- Data to use
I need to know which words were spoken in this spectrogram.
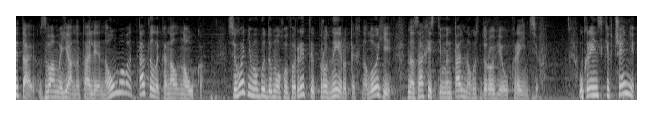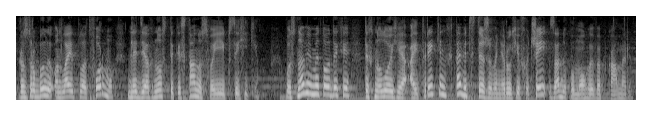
Вітаю! З вами я, Наталія Наумова та телеканал Наука. Сьогодні ми будемо говорити про нейротехнології на захисті ментального здоров'я українців. Українські вчені розробили онлайн-платформу для діагностики стану своєї психіки. В основі методики технологія ай-трекінг та відстежування рухів очей за допомогою веб-камери.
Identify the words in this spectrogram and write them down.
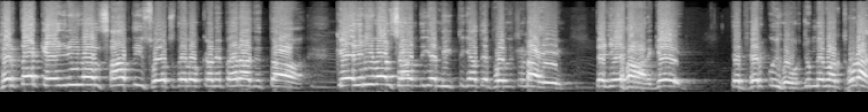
ਫਿਰ ਤਾਂ ਕੇਜਰੀਵਾਲ ਸਾਹਿਬ ਦੀ ਸੋਚ ਤੇ ਲੋਕਾਂ ਨੇ ਪਹਿਰਾ ਦਿੱਤਾ। ਕੇਜਰੀਵਾਲ ਸਾਹਿਬ ਦੀਆਂ ਨੀਤੀਆਂ ਤੇ ਫੁੱਲ ਚੜਾਏ ਤੇ ਜੇ ਹਾਰ ਗਏ ਤੇ ਫਿਰ ਕੋਈ ਹੋਰ ਜ਼ਿੰਮੇਵਾਰ ਥੋੜਾ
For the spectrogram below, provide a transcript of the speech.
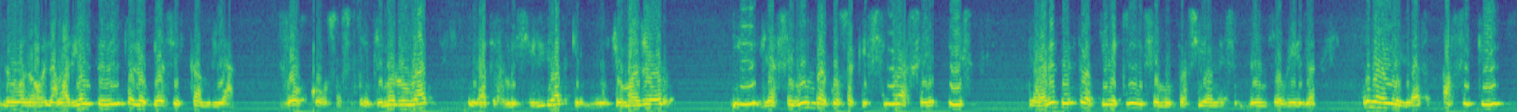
No, no, la variante Delta lo que hace es cambiar dos cosas. En primer lugar, la transmisibilidad, que es mucho mayor, y la segunda cosa que sí hace es, la variante Delta tiene 15 mutaciones dentro de ella. Una de ellas hace que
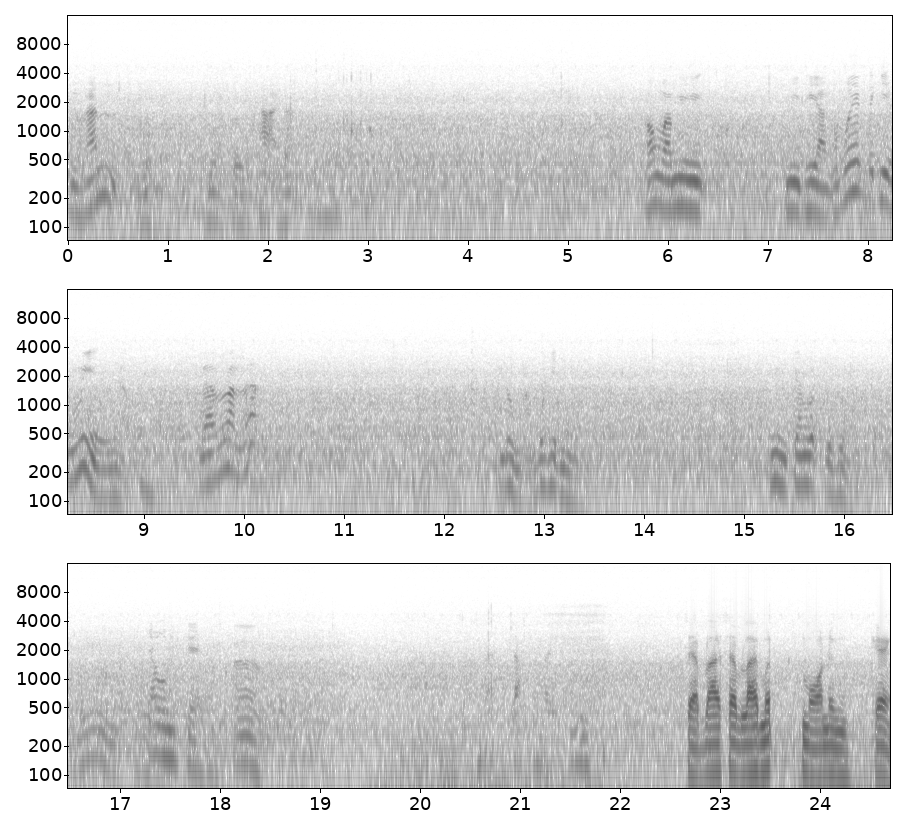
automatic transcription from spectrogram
อยู่หันเนี่ยเปิดถ่ายนะห้องว่ามีมีเทียงกับเวทตะกี้มันมีเลยเนี่ยแล้วนั่นละดุ่มกับผู้หินนี่จังรถอยู่หุ่นเจ้ามีแก่เออจับอะไรแสบหลายแสบหลายหมดหมอหนึ่งแกง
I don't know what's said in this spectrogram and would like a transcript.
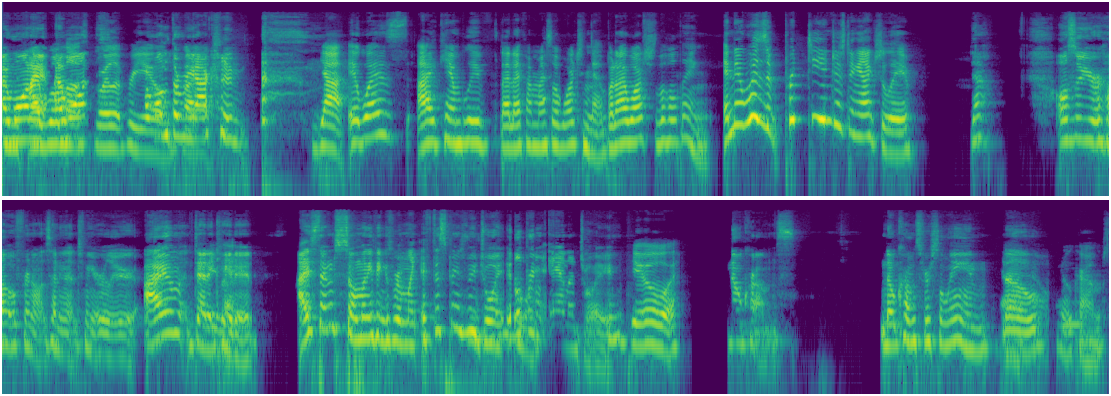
I mm, want it. I will I not want. spoil it for you. I want the but reaction. Yeah, it was. I can't believe that I found myself watching that, but I watched the whole thing, and it was pretty interesting actually. Yeah. Also, you're a hoe for not sending that to me earlier. I am dedicated. I send so many things where I'm like, if this brings me joy, it'll bring Anna joy. No crumbs. No crumbs for Celine. No. no crumbs.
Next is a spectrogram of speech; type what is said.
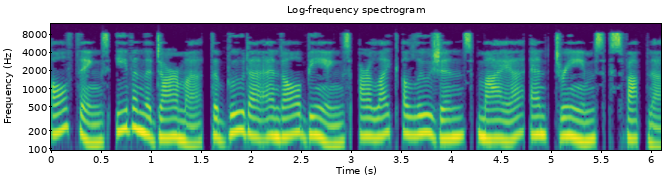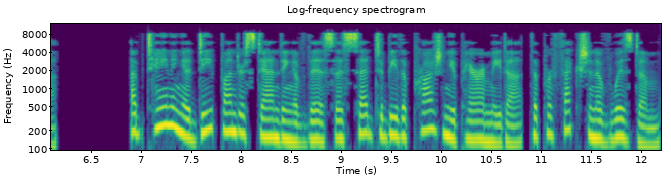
all things, even the Dharma, the Buddha and all beings, are like illusions maya and dreams svapna. Obtaining a deep understanding of this is said to be the prajnaparamita, the perfection of wisdom.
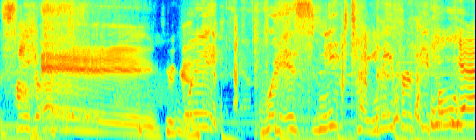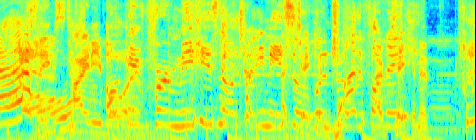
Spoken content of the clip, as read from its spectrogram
Sneak. Hey. Too good. Wait, wait, is Sneak tiny for people? Yeah. Sneak's oh. tiny boy. Okay, for me, he's not tiny, I've so it taken. looks really I've taken it. For me,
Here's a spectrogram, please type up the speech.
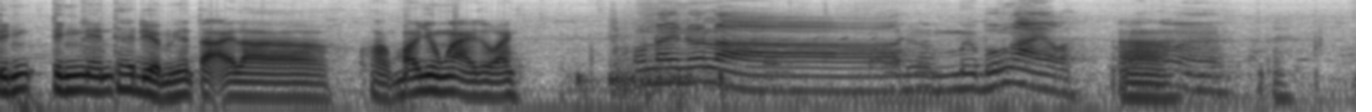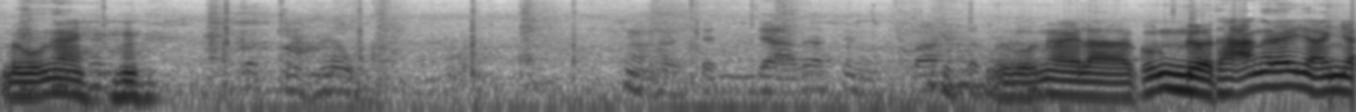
tính tính đến thời điểm hiện tại là khoảng bao nhiêu ngày rồi anh? hôm nay nữa là được 14 ngày rồi À 14 ngày. 14 ngày là cũng nửa tháng ở đấy nhỉ anh nhỉ?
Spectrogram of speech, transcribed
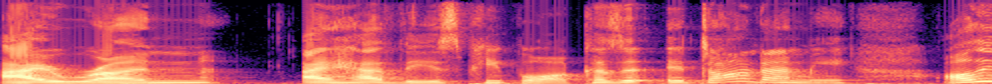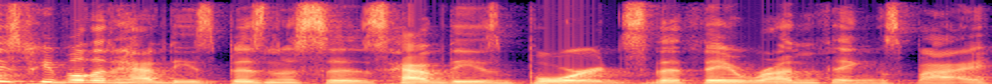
I run I have these people because it, it, dawned on me all these people that have these businesses have these boards that they run things by.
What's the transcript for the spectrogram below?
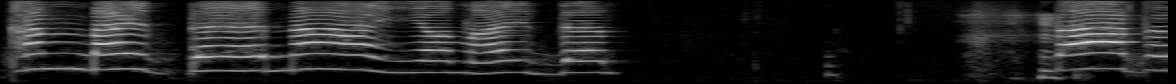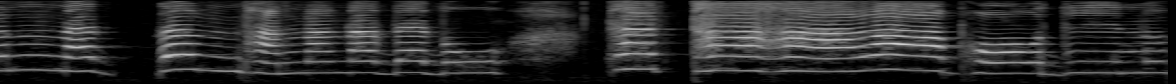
한달 때나 이어날 땐 따뜻한 바나나대도 타타 할아버지는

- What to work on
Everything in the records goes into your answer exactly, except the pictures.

- Solution
I need to know which words were spoken in this spectrogram.
Вітаю! З вами я, Наталія Наумова та телеканал Наука. Сьогодні ми будемо говорити про нейротехнології на захисті ментального здоров'я українців. Українські вчені розробили онлайн-платформу для діагностики стану своєї психіки. В основі методики технологія ай-трекінг та відстежування рухів очей за допомогою веб-камери.
Identify the words in this spectrogram and write them down.
ਫਿਰ ਤਾਂ ਕੇਜਰੀਵਾਲ ਸਾਹਿਬ ਦੀ ਸੋਚ ਤੇ ਲੋਕਾਂ ਨੇ ਪਹਿਰਾ ਦਿੱਤਾ। ਕੇਜਰੀਵਾਲ ਸਾਹਿਬ ਦੀਆਂ ਨੀਤੀਆਂ ਤੇ ਫੁੱਲ ਚੜਾਏ ਤੇ ਜੇ ਹਾਰ ਗਏ ਤੇ ਫਿਰ ਕੋਈ ਹੋਰ ਜ਼ਿੰਮੇਵਾਰ ਥੋੜਾ
For the spectrogram below, provide a transcript of the speech.
No, no, la variante Delta lo que hace es cambiar dos cosas. En primer lugar, la transmisibilidad, que es mucho mayor, y la segunda cosa que sí hace es, la variante Delta tiene 15 mutaciones dentro de ella. Una de ellas hace que
automatic transcription from spectrogram
อยู่หันเนี่ยเปิดถ่ายนะห้องว่ามีมีเทียงกับเวทตะกี้มันมีเลยเนี่ยแล้วนั่นละดุ่มกับผู้หินนี่จังรถอยู่หุ่นเจ้ามีแก่เออจับอะไรแสบหลายแสบหลายหมดหมอหนึ่งแกง
I don't know what's said in this spectrogram and would like a transcript.
I mm, want it. I will I not want. spoil it for you. I want the but reaction. Yeah, it was. I can't believe that I found myself watching that, but I watched the whole thing, and it was pretty interesting actually. Yeah. Also, you're a hoe for not sending that to me earlier. I am dedicated. I send so many things where I'm like, if this brings me joy, it'll bring Anna joy. No crumbs. No crumbs for Celine. No. no crumbs.
Next is a spectrogram of speech; type what is said.
all things, even the Dharma, the Buddha and all beings, are like illusions maya and dreams svapna. Obtaining a deep understanding of this is said to be the prajnaparamita, the perfection of wisdom.
Spoken content of the clip, as read from its spectrogram
Sneak. Hey. Too good. Wait, wait, is Sneak tiny for people? Yeah. Sneak's oh. tiny boy. Okay, for me, he's not tiny, I've so it taken. looks really I've taken it. For me,
Here's a spectrogram, please type up the speech.
tính tính đến thời điểm hiện tại là khoảng bao nhiêu ngày rồi anh? hôm nay nữa là được 14 ngày rồi À 14 ngày. 14 ngày là cũng nửa tháng ở đấy nhỉ anh nhỉ?
Spectrogram of speech, transcribed
I run I have these people because it, it, dawned on me all these people that have these businesses have these boards that they run things by.
What's the transcript for the spectrogram below?
한달 때나 이어날 땐 따뜻한 바나나대도 타타 할아버지는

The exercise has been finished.